** Opening DATASET ENTRIES block **

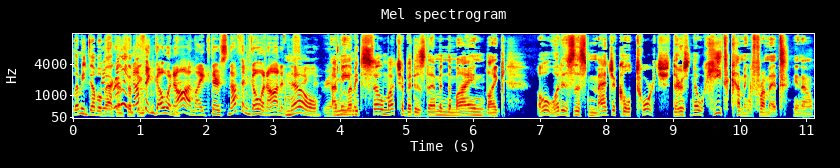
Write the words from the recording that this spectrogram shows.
let me double There's back on something. nothing going on. Like there's nothing going on in this No, segment, really. I mean, Let me- so much of it is them in the mind, like, oh, what is this magical torch? There's no heat coming from it, you know.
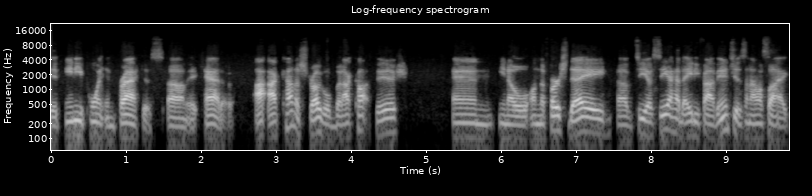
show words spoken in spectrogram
at any point in practice um, at Caddo. I, I kind of struggled, but I caught fish. And, you know, on the first day of TOC, I had 85 inches, and I was like,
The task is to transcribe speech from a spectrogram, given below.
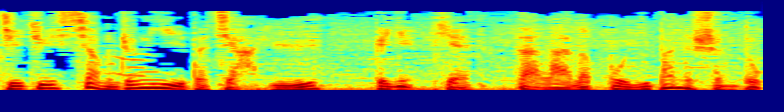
极具象征意义的甲鱼，给影片带来了不一般的深度。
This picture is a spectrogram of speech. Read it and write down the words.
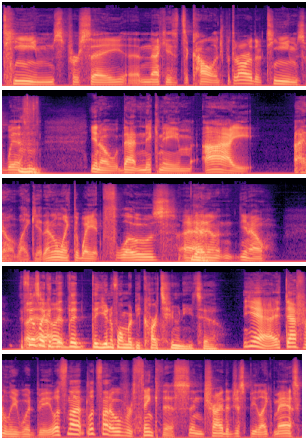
teams per se. In that case it's a college, but there are other teams with mm-hmm you know that nickname i i don't like it. I don't like the way it flows. I, yeah. I don't you know. It feels like, like the, the, the uniform would be cartoony too. Yeah it definitely would be. Let's not let's not overthink this and try to just be like mask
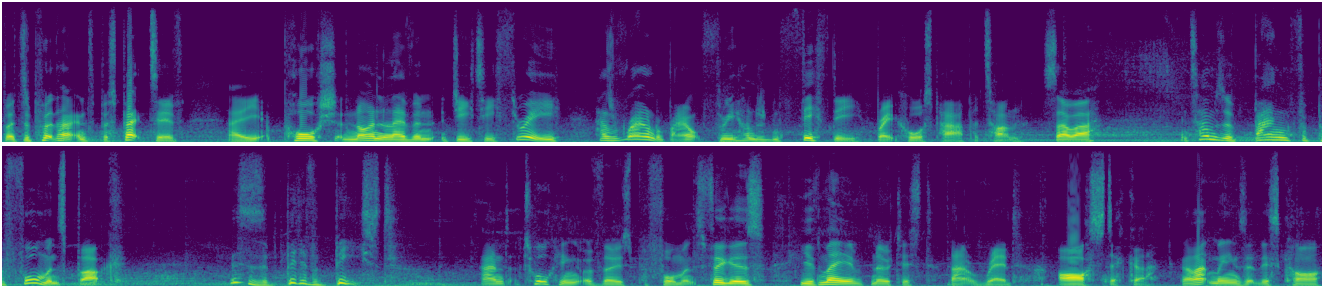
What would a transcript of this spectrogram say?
But to put that into perspective, a Porsche 911 GT3 has round about 350 brake horsepower per tonne. So uh, in terms of bang for performance buck, this is a bit of a beast. And talking of those performance figures, you may have noticed that red R sticker. Now that means that this car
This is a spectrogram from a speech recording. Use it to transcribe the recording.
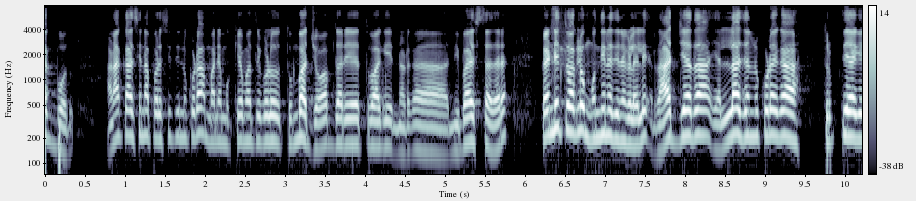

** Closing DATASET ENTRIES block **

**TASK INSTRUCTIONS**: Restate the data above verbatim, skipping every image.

**RESULT FOR THIS EXERCISE**:
Write the words from the recording that this spectrogram shows.
let me double There's back on something. nothing going on. Like there's nothing going on in this No, segment, really. I mean, Let me- so much of it is them in the mind, like, oh, what is this magical torch? There's no heat coming from it, you know.
show words spoken in spectrogram
at any point in practice um, at Caddo. I, I kind of struggled, but I caught fish. And, you know, on the first day of TOC, I had 85 inches, and I was like,
The task is to transcribe speech from a spectrogram, given below.
极具象征意义的甲鱼，给影片带来了不一般的深度。
This picture is a spectrogram of speech. Read it and write down the words.
teams per se. In that case it's a college, but there are other teams with mm-hmm you know that nickname i i don't like it. I don't like the way it flows. I, yeah. I don't you know. It feels like, like the, the, the uniform would be cartoony too. Yeah it definitely would be. Let's not let's not overthink this and try to just be like mask
What would a transcript of this spectrogram say?
But to put that into perspective, a Porsche 911 GT3 has round about 350 brake horsepower per tonne. So uh, in terms of bang for performance buck, this is a bit of a beast. And talking of those performance figures, you may have noticed that red R sticker. Now that means that this car
This is a spectrogram from a speech recording. Use it to transcribe the recording.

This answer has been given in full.